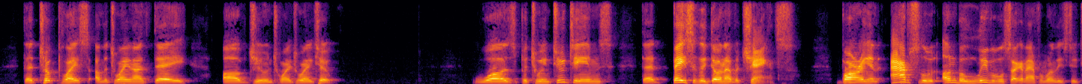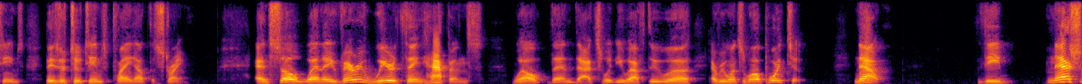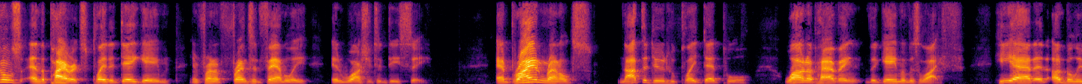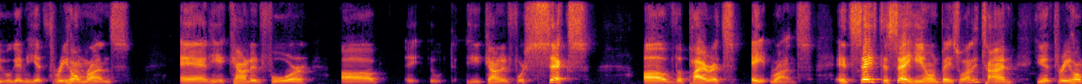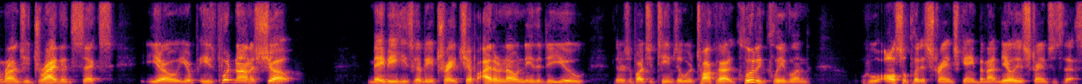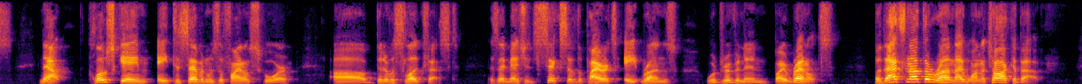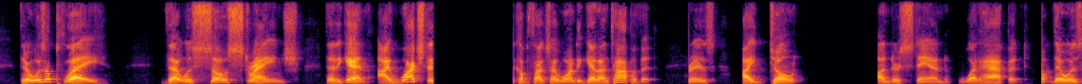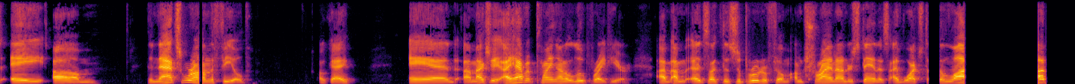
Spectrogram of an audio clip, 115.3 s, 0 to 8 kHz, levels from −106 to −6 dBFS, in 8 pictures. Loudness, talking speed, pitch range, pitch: -23 LUFS, 155 wpm, 120-170 Hz, 140 Hz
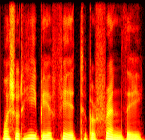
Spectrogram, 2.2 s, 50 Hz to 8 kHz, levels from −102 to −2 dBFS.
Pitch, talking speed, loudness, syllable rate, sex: 120 Hz, 220 wpm, -19 LUFS, 5.3 syllables/s, male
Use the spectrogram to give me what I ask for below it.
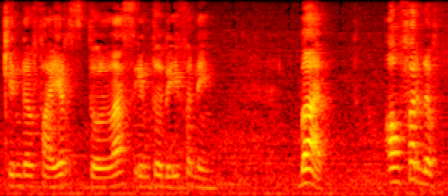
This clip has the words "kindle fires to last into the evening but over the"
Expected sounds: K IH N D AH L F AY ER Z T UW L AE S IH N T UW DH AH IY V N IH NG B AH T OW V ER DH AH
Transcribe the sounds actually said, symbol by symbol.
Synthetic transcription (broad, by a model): K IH N D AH L F AY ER S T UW L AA S IH N T UW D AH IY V N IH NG B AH T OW F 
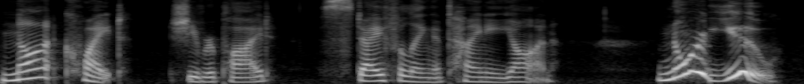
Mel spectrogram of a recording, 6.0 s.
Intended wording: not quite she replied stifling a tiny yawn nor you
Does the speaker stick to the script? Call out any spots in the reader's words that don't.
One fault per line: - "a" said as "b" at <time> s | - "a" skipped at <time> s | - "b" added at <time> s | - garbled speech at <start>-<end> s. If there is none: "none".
none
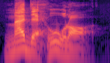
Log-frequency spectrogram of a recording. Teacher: مدحورا، دال اینجا قلقله میخواد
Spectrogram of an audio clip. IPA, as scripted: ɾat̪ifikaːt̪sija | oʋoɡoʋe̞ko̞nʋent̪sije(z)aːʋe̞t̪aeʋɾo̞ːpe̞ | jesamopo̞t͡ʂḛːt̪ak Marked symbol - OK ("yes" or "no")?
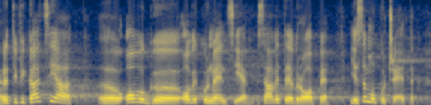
no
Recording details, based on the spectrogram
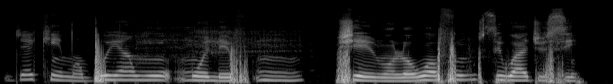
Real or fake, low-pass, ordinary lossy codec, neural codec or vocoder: real; 14.4 kHz; none; none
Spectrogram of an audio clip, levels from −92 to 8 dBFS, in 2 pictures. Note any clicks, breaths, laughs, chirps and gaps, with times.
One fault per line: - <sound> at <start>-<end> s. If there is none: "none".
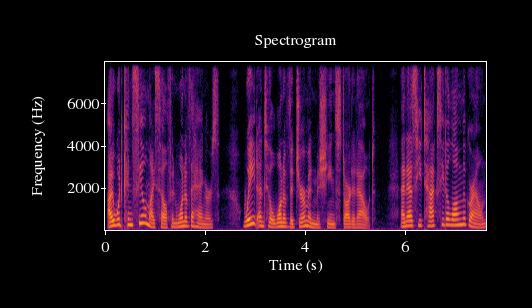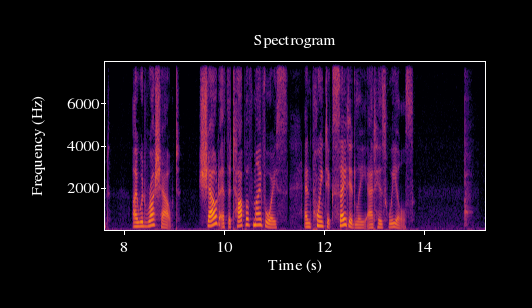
- tap at 14.8-15.0 s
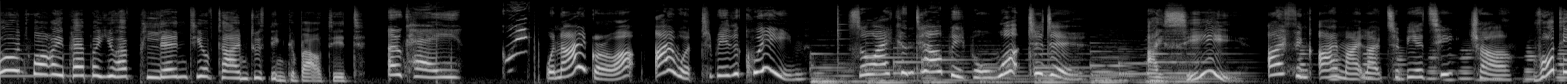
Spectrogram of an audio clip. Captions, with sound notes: Don't worry, Peppa, you have plenty of time to think about it. Okay. (SQUEAKS) When I grow up, I want to be the Queen, so I can tell people what to do. I see. I think I might like to be a teacher.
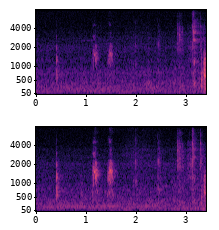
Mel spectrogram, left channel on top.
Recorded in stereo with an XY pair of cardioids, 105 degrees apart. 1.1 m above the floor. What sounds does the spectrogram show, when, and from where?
1.1 s a dog barking: 65° right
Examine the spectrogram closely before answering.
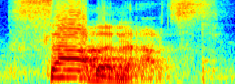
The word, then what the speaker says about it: sábanas: Sheets is are sabonas. Sheets. Sabonas. Just think of it like this. For some reason, you're sad and you're sobbing on your sheets. Sabonas.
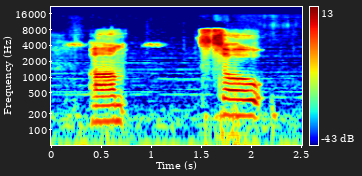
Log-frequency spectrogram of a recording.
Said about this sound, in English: And that crickets drive me up the wall. I'm sorry. I'm trying to keep it on mute as much as I can.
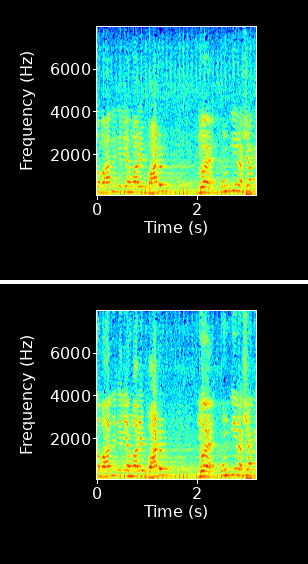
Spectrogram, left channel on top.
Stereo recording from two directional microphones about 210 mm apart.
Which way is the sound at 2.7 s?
15° left (ahead or behind).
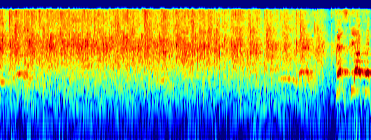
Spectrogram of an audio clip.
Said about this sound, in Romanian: Amen. Credem noi aceasta. Să-l aplaudăm pe el.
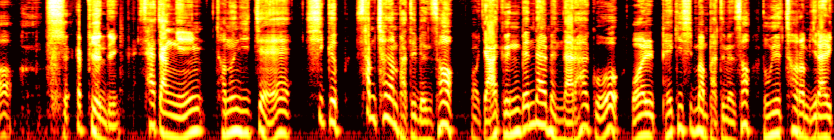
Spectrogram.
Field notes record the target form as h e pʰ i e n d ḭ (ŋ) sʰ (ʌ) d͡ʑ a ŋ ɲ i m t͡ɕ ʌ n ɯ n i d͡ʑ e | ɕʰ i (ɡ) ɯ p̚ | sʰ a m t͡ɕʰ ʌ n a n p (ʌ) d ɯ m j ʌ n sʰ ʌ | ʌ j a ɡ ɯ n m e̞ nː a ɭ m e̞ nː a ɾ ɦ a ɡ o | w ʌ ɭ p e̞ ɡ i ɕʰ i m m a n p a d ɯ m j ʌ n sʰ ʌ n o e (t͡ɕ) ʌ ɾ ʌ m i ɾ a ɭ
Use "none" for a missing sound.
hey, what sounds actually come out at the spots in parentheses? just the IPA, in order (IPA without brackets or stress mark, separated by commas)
ŋ, a, ɡ, a, t͡ɕʰ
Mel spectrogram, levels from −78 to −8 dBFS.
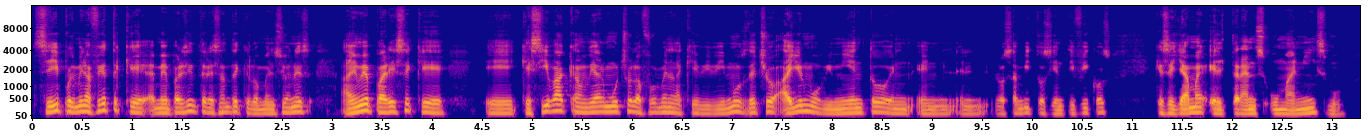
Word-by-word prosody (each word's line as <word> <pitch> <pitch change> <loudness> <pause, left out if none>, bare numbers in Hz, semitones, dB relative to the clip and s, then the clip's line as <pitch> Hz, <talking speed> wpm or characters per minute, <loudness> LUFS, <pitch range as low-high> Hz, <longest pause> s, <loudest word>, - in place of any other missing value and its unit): Sí, 140 +5 +2
pues 145 -2 +2
mira, 145 0 +4
fíjate 175 +3 -1
que 130 -4 +1
me 115 0 +2
parece 120 +7 +2
interesante 130 -1 -1
que 115 -6 -6
lo 100 - -1
menciones. 125 +8 -2 0.3
A 105 - -1
mí 120 - +6
me 170 +3 +8
parece 135 +6 +3
que 115 -5 0 0.4
eh, 105 0 -2
que 110 - -2
sí 145 - +2
va 165 +1 +5
a 155 - -1
cambiar 135 +1 0
mucho 140 +2 +1
la - - +3
forma 125 +1 -5
en 125 - -1
la 110 - -5
que 110 +1 -7
vivimos. 105 +8 -2
De 120 - +1
hecho, 140 +2 +1
hay 140 - +5
un 155 - +2
movimiento 115 +2 0
en 105 -2 -3
en 95 0 -5
en 95 0 -8
los 90 -1 -7
ámbitos 110 -3 -5
científicos 100 +6 -7 0.4
que - - -3
se 105 -1 +1
llama 125 +6 +5
el 100 -7 +1
transhumanismo. 100 -2 0
115 Hz, 205 wpm, -24 LUFS, 100-135 Hz, 0.4 s, me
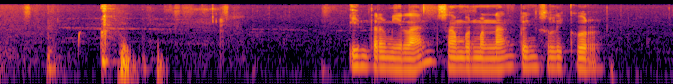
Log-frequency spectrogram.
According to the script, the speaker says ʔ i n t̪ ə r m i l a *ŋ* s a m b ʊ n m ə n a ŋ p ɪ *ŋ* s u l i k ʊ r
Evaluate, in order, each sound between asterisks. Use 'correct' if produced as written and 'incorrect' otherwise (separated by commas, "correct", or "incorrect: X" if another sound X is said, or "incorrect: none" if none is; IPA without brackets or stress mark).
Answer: incorrect: n, correct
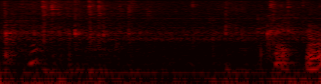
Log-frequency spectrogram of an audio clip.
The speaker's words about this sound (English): I'm writing Christmas tree with no decorations. Hope you can hear the tapping in the podcast of me on the keyboard.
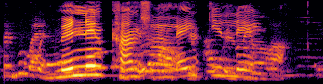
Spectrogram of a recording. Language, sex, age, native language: Icelandic, male, 9, Icelandic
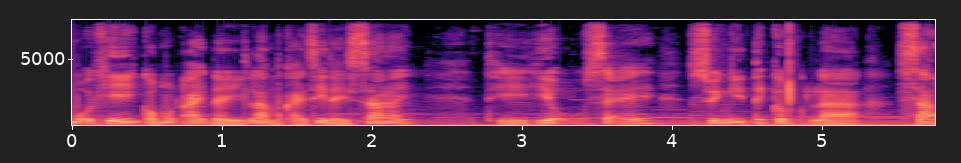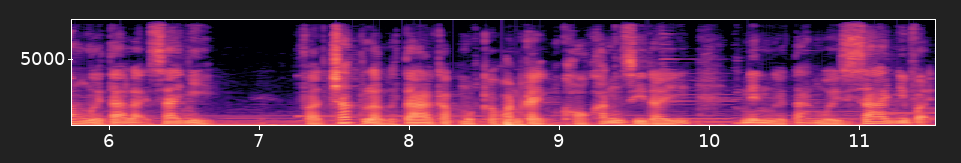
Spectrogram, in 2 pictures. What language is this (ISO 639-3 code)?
vie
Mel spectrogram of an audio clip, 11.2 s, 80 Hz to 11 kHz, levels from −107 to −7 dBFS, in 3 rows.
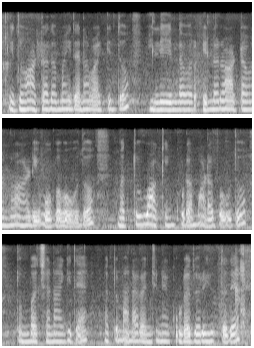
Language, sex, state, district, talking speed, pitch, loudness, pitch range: Kannada, female, Karnataka, Mysore, 110 wpm, 230 Hz, -20 LUFS, 220-240 Hz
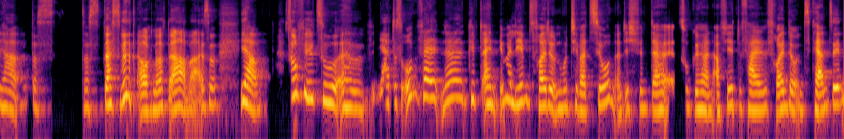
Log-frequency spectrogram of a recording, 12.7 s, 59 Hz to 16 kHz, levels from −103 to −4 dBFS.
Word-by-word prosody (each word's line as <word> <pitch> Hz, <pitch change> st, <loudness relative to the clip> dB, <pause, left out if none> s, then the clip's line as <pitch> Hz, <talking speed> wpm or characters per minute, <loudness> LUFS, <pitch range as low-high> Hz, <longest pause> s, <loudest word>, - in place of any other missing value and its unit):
ja, 215 Hz, -1 st, -4 dB
das 215 Hz, -1 st, -11 dB, 0.4 s
das 210 Hz, -1 st, -8 dB
das 230 Hz, +1 st, +4 dB
wird 325 Hz, +3 st, +2 dB
auch 185 Hz, +1 st, +3 dB
noch 210 Hz, +3 st, 0 dB
der 210 Hz, -1 st, +5 dB
Hammer. 220 Hz, -, +2 dB
Also, 230 Hz, +1 st, -4 dB, 0.4 s
ja, 230 Hz, -9 st, +3 dB, 0.3 s
so 350 Hz, +3 st, +1 dB
viel 340 Hz, -5 st, +1 dB
zu, 275 Hz, -5 st, +1 dB
ähm 205 Hz, 0 st, -2 dB, 0.2 s
ja, -, -, -3 dB
das 255 Hz, -, -6 dB
Umfeld, 330 Hz, -, +1 dB
ne, 305 Hz, +5 st, -2 dB
gibt 290 Hz, -1 st, -5 dB
einem 235 Hz, 0 st, +3 dB
immer 280 Hz, +5 st, -2 dB
Lebensfreude 245 Hz, -3 st, +1 dB
und 175 Hz, -, -6 dB
Motivation 215 Hz, +4 st, -1 dB
und 170 Hz, -, -8 dB
ich 200 Hz, +1 st, -5 dB
finde, 205 Hz, -1 st, -8 dB
da 190 Hz, +1 st, +1 dB
dazu 215 Hz, -, -11 dB
gehören 200 Hz, -3 st, 0 dB
auf 180 Hz, 0 st, -2 dB
jeden 225 Hz, 0 st, -3 dB
Fall 195 Hz, 0 st, +1 dB
Freunde 200 Hz, +2 st, 0 dB
und's 195 Hz, +1 st, -7 dB
Fernsehen 220 Hz, +6 st, +5 dB
220 Hz, 175 wpm, -24 LUFS, 200-255 Hz, 0.4 s, der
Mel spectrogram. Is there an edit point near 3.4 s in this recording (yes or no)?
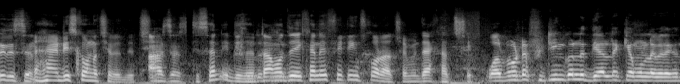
no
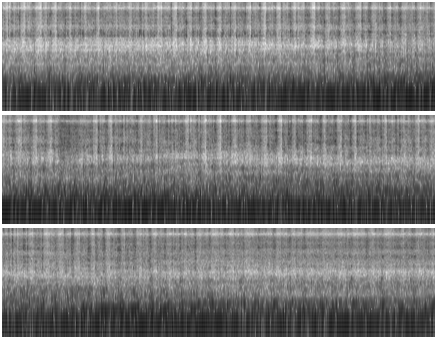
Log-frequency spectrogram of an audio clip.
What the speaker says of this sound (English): let you guys hear what the exhaust sounds like with the dumps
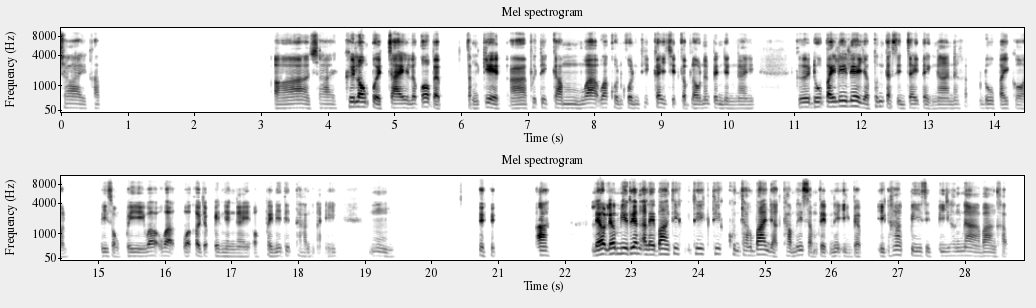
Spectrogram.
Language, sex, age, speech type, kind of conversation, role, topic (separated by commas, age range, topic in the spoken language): Thai, male, 30-34, conversation, unstructured, none, อนาคตที่คุณฝันไว้คืออะไร?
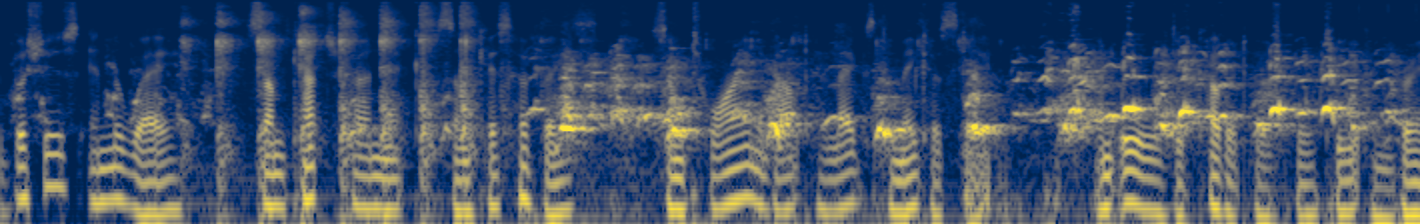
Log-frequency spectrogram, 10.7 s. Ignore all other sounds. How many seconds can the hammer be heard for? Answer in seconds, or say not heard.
6 s.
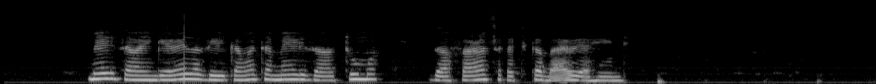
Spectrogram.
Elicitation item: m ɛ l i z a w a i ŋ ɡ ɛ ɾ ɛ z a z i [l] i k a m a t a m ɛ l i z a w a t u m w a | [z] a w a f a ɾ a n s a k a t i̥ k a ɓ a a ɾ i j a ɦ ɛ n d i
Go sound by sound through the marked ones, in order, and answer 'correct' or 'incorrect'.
correct, correct

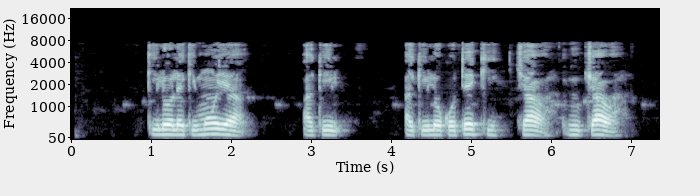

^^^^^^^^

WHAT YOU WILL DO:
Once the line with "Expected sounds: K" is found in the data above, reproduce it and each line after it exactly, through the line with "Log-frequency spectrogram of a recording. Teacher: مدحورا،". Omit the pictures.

SOLUTION FOR THIS EXERCISE:
Expected sounds: K IH N D AH L F AY ER Z T UW L AE S IH N T UW DH AH IY V N IH NG B AH T OW V ER DH AH
Transcribe the sounds actually said, symbol by symbol.
Synthetic transcription (broad, by a model): K IH N D AH L F AY ER S T UW L AA S IH N T UW D AH IY V N IH NG B AH T OW F 
Mel spectrogram of a recording, 6.0 s.
Intended wording: not quite she replied stifling a tiny yawn nor you
Does the speaker stick to the script? Call out any spots in the reader's words that don't.
One fault per line: - "a" said as "b" at <time> s | - "a" skipped at <time> s | - "b" added at <time> s | - garbled speech at <start>-<end> s. If there is none: "none".
none
Log-frequency spectrogram of a recording. Teacher: مدحورا، دال اینجا قلقله میخواد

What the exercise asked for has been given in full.